Korpi feels that these are things we still need to improve.
“One of the aims of education is to maintain roughly the same level of civilisation we have already achieved. This brings us to the problems generated by climate change, the exhaustion of fossil fuels and similar issues. On an international scale, Finland is not acting, at the moment, in such a way that advances these issues.”
Can Finland, therefore, call itself a civilised society? Korpi doesn't think so.
“Our way of life is truly problematic when it comes to sustaining our state of civilisation. If these issues are not dealt with in the same sentence, then we have truly lost sight of what civilisation and a civilised lifestyle even are.”
Oil is a drug
Although Korpi criticises the Finnish lifestyle, he admits that he is also a part of it and doesn’t want to appear to be on a high horse.
“We’ve had bad luck, since oil- and fossil fuel-type energy sources happen to be easily and readily available to us. Oil is a horrible drug and our oil overdose has given us the biggest trip in a million years. As a result, we modern-day people have had and are still having a lot of fun. There isn't much we can do about that. No one can resist that kind of drug once they have gotten a taste for it.”
Korpi takes a moment to consider where our oil addiction will lead. He sees two possible scenarios for the future.

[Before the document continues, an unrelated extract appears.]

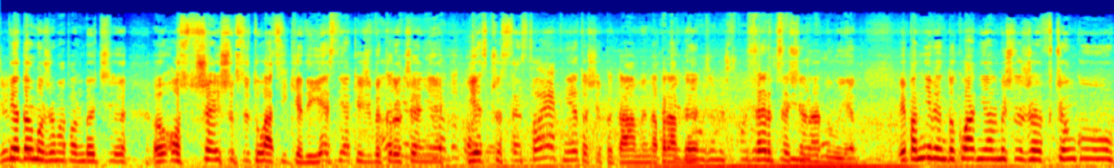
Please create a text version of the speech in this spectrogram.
Wiadomo, że ma pan być e, ostrzejszy w sytuacji, kiedy jest jakieś wykroczenie, jest przestępstwo, a jak nie, to się pytamy, naprawdę serce się raduje. Wie pan, nie wiem dokładnie, ale myślę, że w ciągu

“It could be that all the fossil fuels burn out and, as a result, we will need to totally revamp our lifestyle. The other option is that, in a relatively short amount of time, humans will devise some alternative form of energy that can continue to drive all our current infrastructure.”
The topic interests Korpi and he has spent days on end learning about it. At one stage, he set out to make a video for the Kioski social media service run by Yle (Yleisradio, Finnish Broadcasting Company). The point of the video was to fully explain the overall energy issue to viewers and offer a vision of what the world would be like after our oil supply ends. However, the task proved to be impossible.
“It was such a massive topic that I just couldn't get a comprehensive grip on it. No matter how hard I tried, I just couldn’t find the answers to my questions.”
Despite the setbacks, Timo Wilderness will endeavour to continue to enlighten his viewers about this and other important issues.
“The purpose behind everything I do is to enhance general education and cultural knowledge,” Korpi states.
- Text: Valtteri Väkevä
- Photos and video: Liisa Takala and Vesa Saarinen (video editing)